New Measures. Lastly, AVAC strongly supports the future adoption of adult immunization measures to the IPF QRP in this rulemaking. The HHS National Vaccine Program Office (NVPO) and the Centers for Disease Control and Prevention (CDC) in collaboration with the National Adult Immunization and Influenza Summit Quality Working group have been instrumental in spearheading the development and testing of a new composite measure for adult immunization, along with measures for maternal immunization and end-stage renal disease patients. AVAC strongly supports an adult immunization measures that incorporate ACIP-recommended vaccines and we look forward to working with CMS to support their widespread adoption. An adult composite measure would provide a sound, reliable and comprehensive means to assesses the receipt of routine adult vaccinations recommended by the Advisory Committee on Immunization Practices (ACIP). AVAC appreciates the work of The National Committee for Quality Assurance (NCQA), Pharmacy Quality Alliance (PQA, Inc.) and others to develop and test reliable measurement tools that will streamline the patchwork of existing adult immunization measures, reduce the reporting burden on providers, and provide meaningful data to the Medicare program on access to this important preventive service.

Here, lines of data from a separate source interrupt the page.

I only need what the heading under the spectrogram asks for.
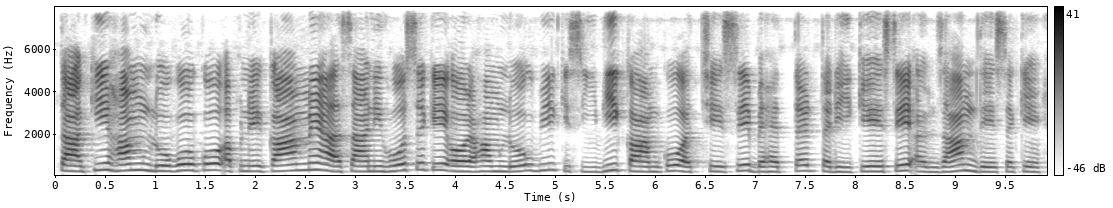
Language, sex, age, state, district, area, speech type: Urdu, female, 30-45, Bihar, Darbhanga, rural, spontaneous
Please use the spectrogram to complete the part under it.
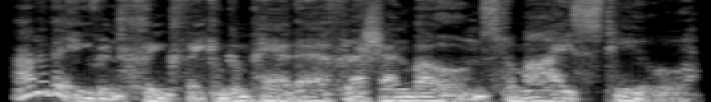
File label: menu chatter; clutch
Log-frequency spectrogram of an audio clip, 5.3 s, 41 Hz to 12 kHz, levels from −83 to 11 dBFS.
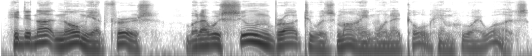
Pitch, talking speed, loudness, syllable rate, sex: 110 Hz, 250 wpm, -17 LUFS, 4.5 syllables/s, male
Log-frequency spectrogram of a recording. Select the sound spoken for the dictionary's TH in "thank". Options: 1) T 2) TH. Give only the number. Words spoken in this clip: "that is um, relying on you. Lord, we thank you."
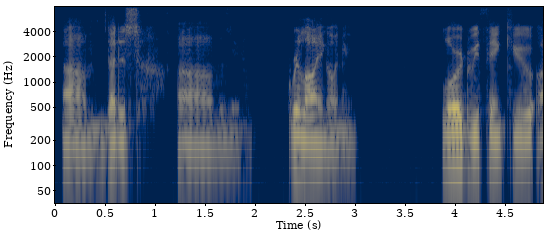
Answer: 2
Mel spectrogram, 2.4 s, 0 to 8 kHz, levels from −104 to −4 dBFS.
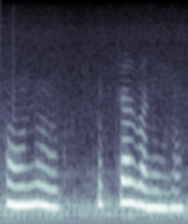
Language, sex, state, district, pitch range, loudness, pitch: Hindi, female, Madhya Pradesh, Bhopal, 220-265 Hz, -11 LUFS, 255 Hz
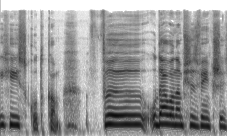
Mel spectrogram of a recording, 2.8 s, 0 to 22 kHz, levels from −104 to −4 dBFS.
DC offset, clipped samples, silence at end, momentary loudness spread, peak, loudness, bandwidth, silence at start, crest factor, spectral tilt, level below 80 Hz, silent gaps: under 0.1%; under 0.1%; 0 s; 16 LU; 0 dBFS; -16 LUFS; 17 kHz; 0 s; 16 dB; -4 dB/octave; -60 dBFS; none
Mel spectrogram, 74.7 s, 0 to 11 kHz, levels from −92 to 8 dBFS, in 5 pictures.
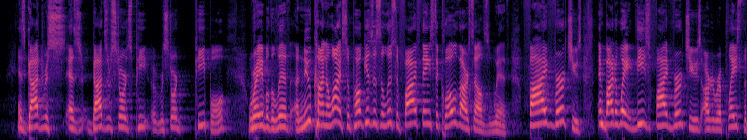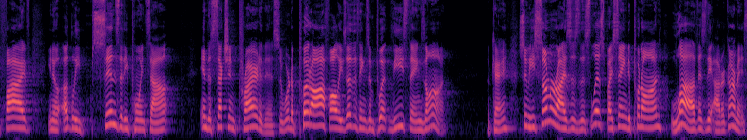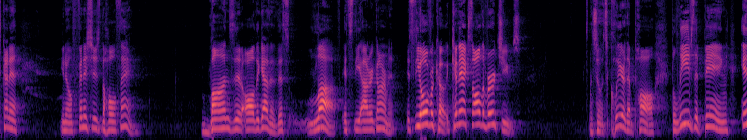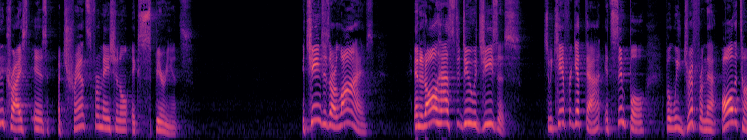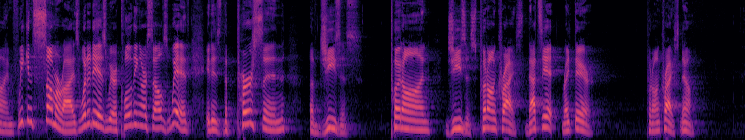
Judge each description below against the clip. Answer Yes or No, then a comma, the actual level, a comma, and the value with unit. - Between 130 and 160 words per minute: Yes, average, 150 wpm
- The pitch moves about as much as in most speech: No, wide, 6.4 semitones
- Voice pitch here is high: Yes, high, 195 Hz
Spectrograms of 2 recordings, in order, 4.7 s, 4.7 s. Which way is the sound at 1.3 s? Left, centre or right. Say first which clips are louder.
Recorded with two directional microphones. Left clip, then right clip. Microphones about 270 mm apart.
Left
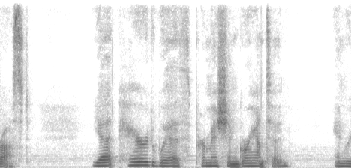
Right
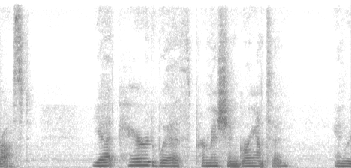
Left 4 dB; left.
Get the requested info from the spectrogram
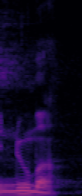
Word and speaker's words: pneuma: We get this Greek word, pneuma. Everybody say pneuma. The P is silent.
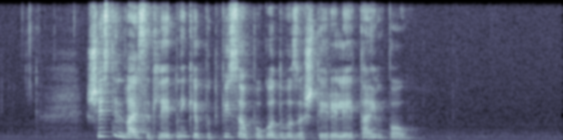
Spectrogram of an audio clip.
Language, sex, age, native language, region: Slovenian, female, 30-49, Slovenian, Central Slovenia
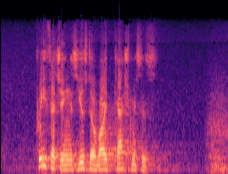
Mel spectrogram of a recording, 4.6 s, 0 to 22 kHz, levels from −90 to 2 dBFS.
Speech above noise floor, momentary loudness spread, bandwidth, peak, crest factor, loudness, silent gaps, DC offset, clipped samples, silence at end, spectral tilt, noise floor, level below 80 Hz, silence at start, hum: 35 dB; 18 LU; 13.5 kHz; 0 dBFS; 14 dB; -11 LUFS; none; under 0.1%; under 0.1%; 0 s; -5 dB/octave; -45 dBFS; -44 dBFS; 0.75 s; none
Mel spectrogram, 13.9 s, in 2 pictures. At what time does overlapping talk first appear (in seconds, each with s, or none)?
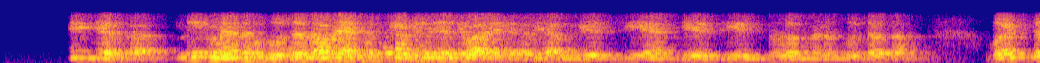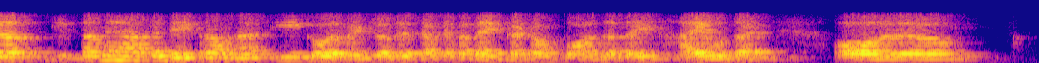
1.4 s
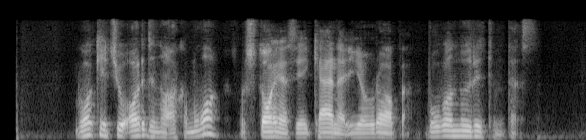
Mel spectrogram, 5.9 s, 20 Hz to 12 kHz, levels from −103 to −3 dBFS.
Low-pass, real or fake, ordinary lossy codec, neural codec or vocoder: 7.2 kHz; fake; MP3, 96 kbps; codec, 16 kHz, 1.1 kbps, Voila-Tokenizer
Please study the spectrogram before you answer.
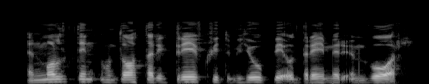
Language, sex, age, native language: Icelandic, male, 20-29, Icelandic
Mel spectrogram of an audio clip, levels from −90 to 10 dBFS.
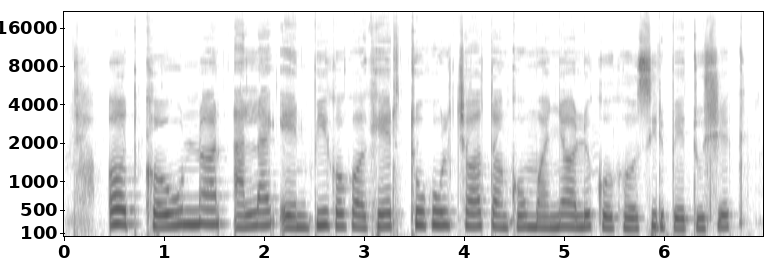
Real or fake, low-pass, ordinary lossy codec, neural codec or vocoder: real; none; none; none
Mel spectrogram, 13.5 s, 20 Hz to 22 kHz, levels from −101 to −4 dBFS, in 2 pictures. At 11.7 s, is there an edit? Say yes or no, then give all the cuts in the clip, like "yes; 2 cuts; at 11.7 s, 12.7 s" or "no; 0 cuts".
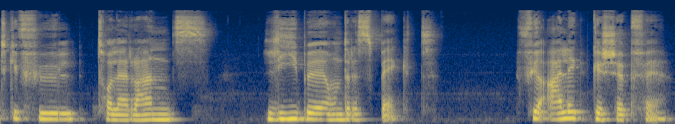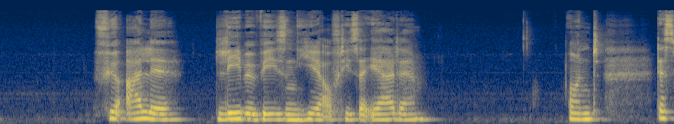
no; 1 cut; at 0.9 s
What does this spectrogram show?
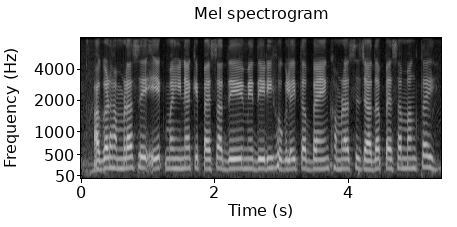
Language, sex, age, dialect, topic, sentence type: Magahi, male, 25-30, Western, banking, question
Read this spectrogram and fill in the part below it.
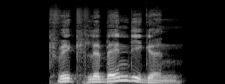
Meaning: inflection of quicklebendig: 1. strong genitive masculine/neuter singular 2. weak/mixed genitive/dative all-gender singular 3. strong/weak/mixed accusative masculine singular 4. strong dative plural
- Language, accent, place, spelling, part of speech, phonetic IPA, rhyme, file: German, Germany, Berlin, quicklebendigen, adjective, [kvɪkleˈbɛndɪɡn̩], -ɛndɪɡn̩, De-quicklebendigen.ogg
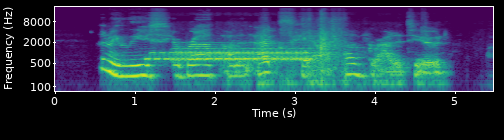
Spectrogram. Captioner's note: phone rings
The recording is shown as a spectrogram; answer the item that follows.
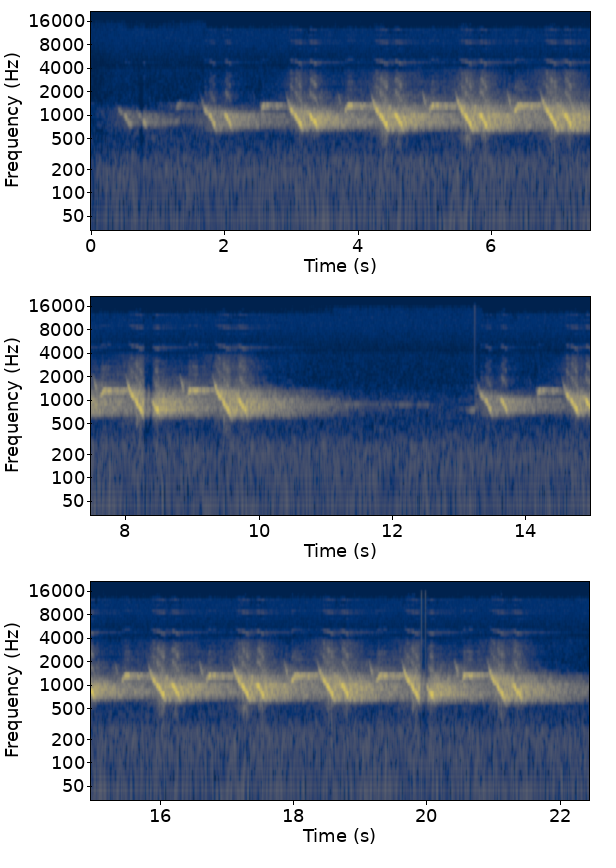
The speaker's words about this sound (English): This is an oven bird, a secretive little bird you'll hear far more often than you see. They're active around here from about mid-May to early July when they fall silent. This is the oven bird at one-quarter speed.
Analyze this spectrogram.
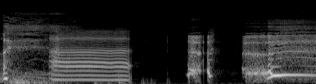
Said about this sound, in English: Oh, boy. So the cat just puked. Good times.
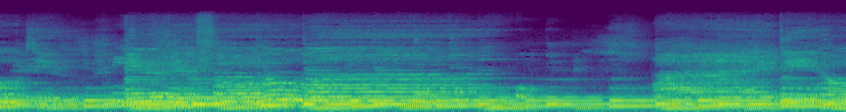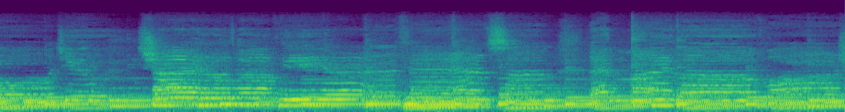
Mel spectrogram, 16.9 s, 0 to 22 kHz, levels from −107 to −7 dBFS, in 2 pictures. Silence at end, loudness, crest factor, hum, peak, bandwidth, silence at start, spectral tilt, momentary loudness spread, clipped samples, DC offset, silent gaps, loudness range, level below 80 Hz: 0 s; -23 LUFS; 14 dB; none; -8 dBFS; 9.4 kHz; 0 s; -8.5 dB/octave; 6 LU; under 0.1%; under 0.1%; none; 3 LU; -54 dBFS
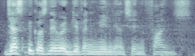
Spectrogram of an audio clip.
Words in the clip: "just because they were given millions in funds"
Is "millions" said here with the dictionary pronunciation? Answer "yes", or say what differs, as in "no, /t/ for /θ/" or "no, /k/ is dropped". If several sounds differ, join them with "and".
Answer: no, /s/ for /z/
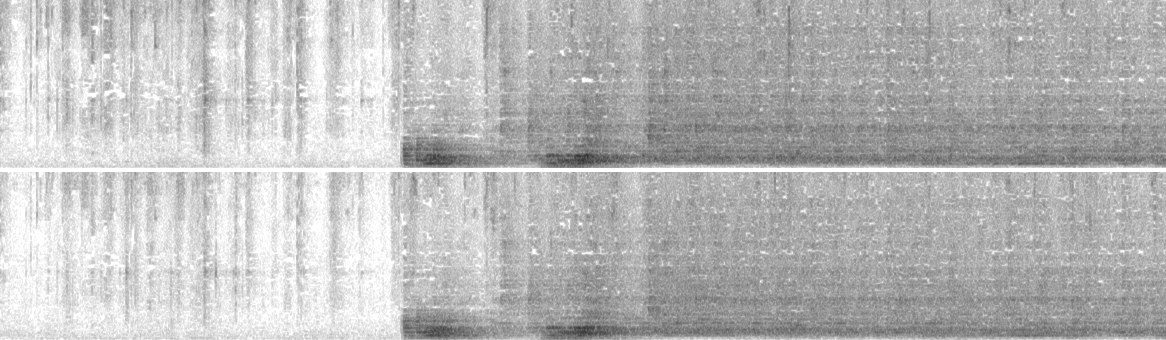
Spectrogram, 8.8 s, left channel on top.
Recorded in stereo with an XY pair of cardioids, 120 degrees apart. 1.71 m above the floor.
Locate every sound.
3.0 s a toilet flushing: 30° left, 0.6 m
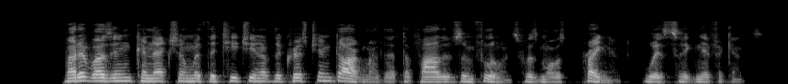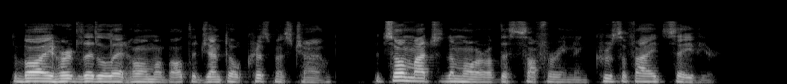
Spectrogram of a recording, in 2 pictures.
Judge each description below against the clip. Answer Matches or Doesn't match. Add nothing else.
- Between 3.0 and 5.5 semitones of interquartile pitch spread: Matches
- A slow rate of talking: Doesn't match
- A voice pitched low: Matches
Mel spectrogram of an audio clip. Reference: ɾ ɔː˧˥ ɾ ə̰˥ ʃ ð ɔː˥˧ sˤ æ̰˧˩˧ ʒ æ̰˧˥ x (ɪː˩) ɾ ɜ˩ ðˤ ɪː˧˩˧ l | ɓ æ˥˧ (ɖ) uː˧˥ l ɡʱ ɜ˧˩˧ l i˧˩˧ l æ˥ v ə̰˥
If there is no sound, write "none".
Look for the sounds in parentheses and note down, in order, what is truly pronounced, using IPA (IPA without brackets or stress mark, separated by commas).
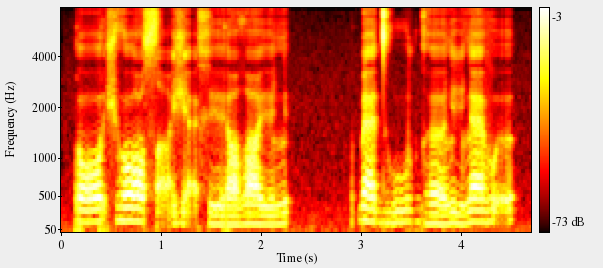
ɪː˩, dʱ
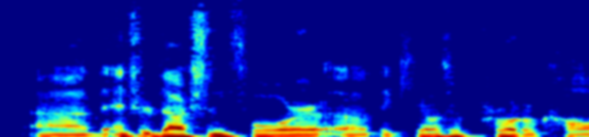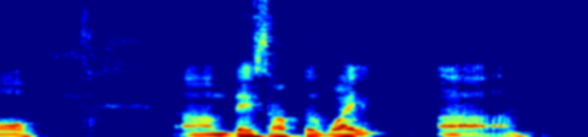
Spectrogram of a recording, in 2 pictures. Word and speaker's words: Kyoto Protocol: Yeah, Kyoto Kyoto Protocol.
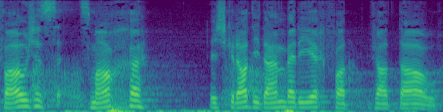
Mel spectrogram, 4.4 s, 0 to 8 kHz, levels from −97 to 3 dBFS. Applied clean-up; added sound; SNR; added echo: none; Growling; 7 dB; none.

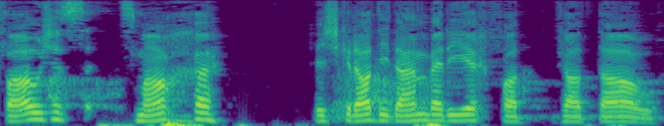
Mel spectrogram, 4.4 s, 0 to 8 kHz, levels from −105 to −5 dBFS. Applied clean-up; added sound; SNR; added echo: classical method Wiener filter.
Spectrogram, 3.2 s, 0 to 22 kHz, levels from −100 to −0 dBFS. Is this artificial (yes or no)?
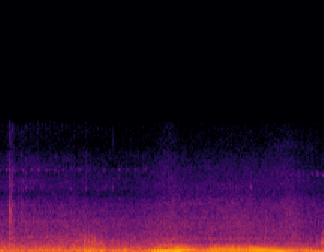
no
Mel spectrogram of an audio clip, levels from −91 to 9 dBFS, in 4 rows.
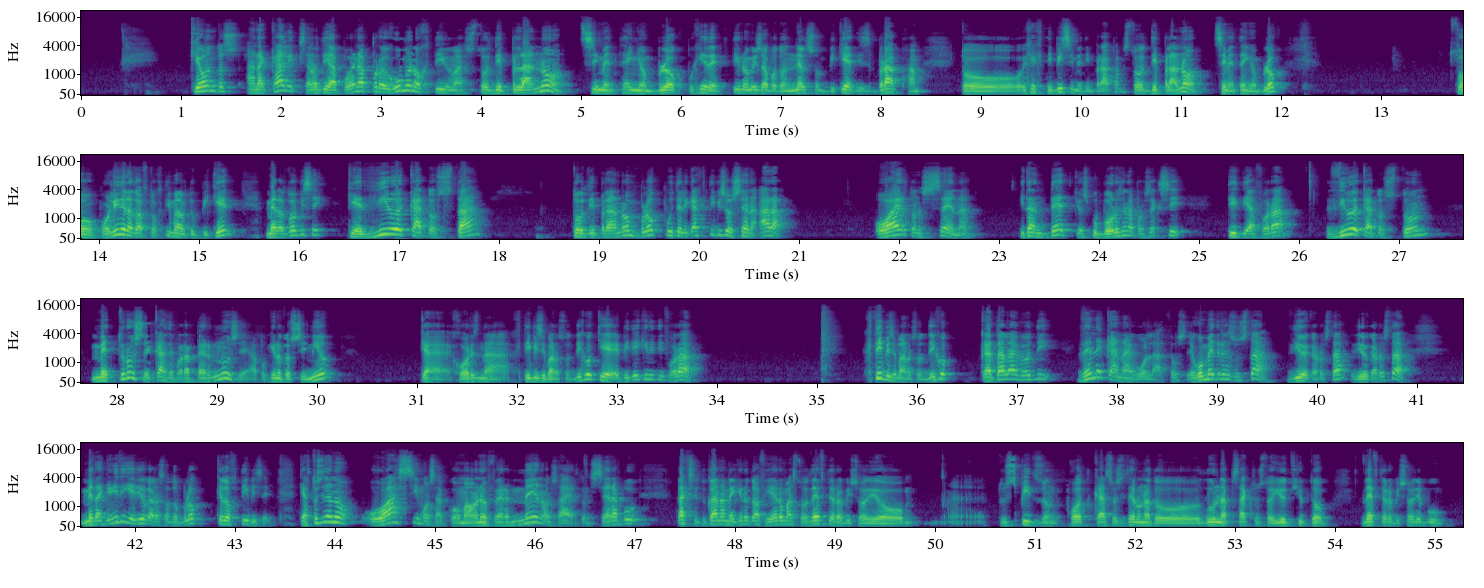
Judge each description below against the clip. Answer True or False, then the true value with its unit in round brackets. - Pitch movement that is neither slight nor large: False (8.5 semitones)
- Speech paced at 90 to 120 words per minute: False (160 wpm)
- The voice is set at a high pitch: False (150 Hz)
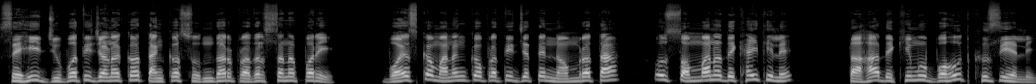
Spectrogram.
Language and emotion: Odia, happy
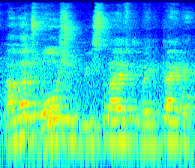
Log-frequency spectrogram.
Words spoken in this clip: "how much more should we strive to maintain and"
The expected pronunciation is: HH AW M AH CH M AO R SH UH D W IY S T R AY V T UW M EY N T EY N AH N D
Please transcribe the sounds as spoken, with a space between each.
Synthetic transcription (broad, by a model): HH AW M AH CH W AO L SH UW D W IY S T R AY V T UW M EY N T EY N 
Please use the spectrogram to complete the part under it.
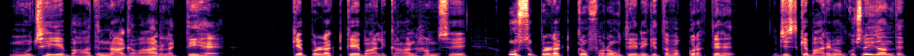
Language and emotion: Urdu, disgusted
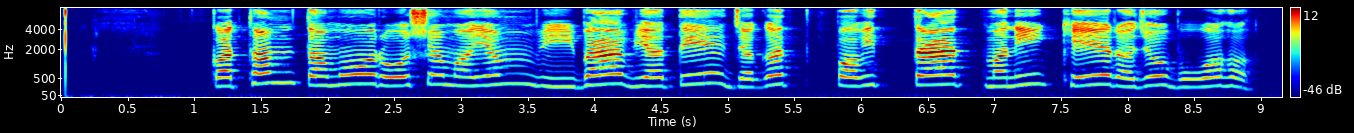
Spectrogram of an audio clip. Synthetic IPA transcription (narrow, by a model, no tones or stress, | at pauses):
kɐt̪ʰɐmt̪ɐmoːɾoːʃɐmɐjɐmʋibʱaːʋjɐt̪eːd͡ʒɐɡət̪̚pɐʋit̪ɾaːt̪̚mɐnikʰeːɾɐd͡ʒoːbʱuʋəɦə̆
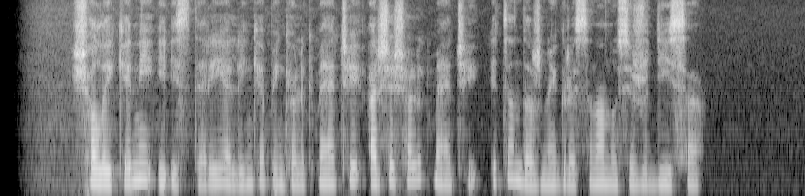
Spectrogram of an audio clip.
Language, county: Lithuanian, Šiauliai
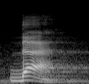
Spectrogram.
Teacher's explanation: Da diucapkan dengan menyentuhkan ujung lidah kita dengan bagian gusi-gusi dua gigi seri bagian atas. Da. Nah, kesalahan yang sering dilakukan adalah menyentuhkan ujung lidah dengan langit-langit. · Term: huruf da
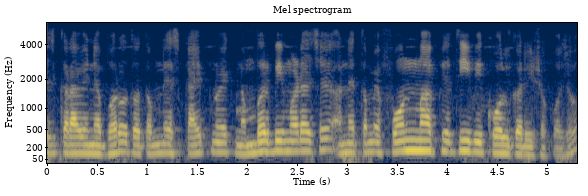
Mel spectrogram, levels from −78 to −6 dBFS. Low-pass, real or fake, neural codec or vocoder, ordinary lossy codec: 5.4 kHz; real; none; none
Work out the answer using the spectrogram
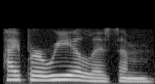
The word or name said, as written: hyperrealism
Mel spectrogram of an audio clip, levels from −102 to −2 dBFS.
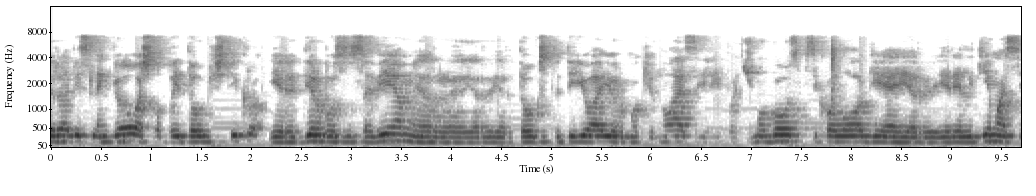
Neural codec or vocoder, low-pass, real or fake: none; 7.2 kHz; real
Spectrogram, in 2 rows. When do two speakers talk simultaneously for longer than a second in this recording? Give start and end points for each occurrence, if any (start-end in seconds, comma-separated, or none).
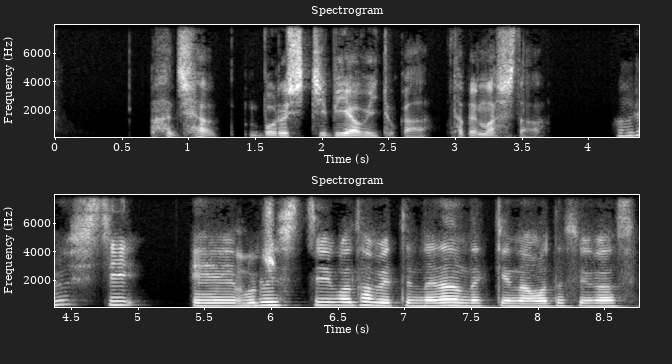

In the Value and Imperative of Quality Measures for Adult Vaccines, renowned vaccine experts explain how quality measures that capture and create incentives for appropriate adult vaccinations can prevent illness and death, reduce caregiving demands, save unnecessary healthcare spending, and set the foundation for healthy aging. There is evidence that a composite measure of the adult immunization schedule, such as those demonstrated by the Northwest Tribal Epidemiology Center11 and by the National Nursing Home Quality Care Collaborative, can improve patient health outcomes. Such a measure would put vaccination coverage rates into a larger context and encourage a more systematic approach for all vaccines.

In the meantime, the continued lack of pneumococcal quality measures in Medicare inpatient quality reporting programs is a missed opportunity to improve health and reduce unnecessary federal expenditures on treatment and hospitalizations as a result of this vaccine-preventable disease. Pneumonia is responsible for over a million hospitalizations and 50,000 deaths each year in the United States. Vaccines are an effective intervention against the high cost of medical care and rates of preventable death associated with this disease, particularly among medically vulnerable populations and the elderly. That is why the 2014 ACIP recommendations call for adults aged 65 years or older and individuals with underlying immunocompromising health conditions between 19 and 64 years of age to receive both PCV13 and PPSV23. ACIP also recommends PPSV23 for adults 19 through 64 years of age with underlying chronic health conditions like diabetes, heart disease, liver disease or lung disease (including people who smoke or have asthma). We strongly encourage CMS to prioritize inclusion of the Pneumococcal Vaccination for Older Adults in the IPF QRP and across the other inpatient hospital quality reporting programs.

We appreciate this opportunity to share our perspective on this proposed rule. Please contact an AVAC Coalition Manager at (202) 540-1070 or info@adultvaccinesnow.org if you wish to further discuss our comments. To learn more about the work of AVAC visit www.adultvaccinesnow.org.

Asian & Pacific Islander American Health Forum
Biotechnology Innovation Organization (BIO)
Every Child By Two
Gerontological Society of America
Immunization Action Coalition
National Association of County and City Health Officials
National Hispanic Medical Association
Trust for America’s Health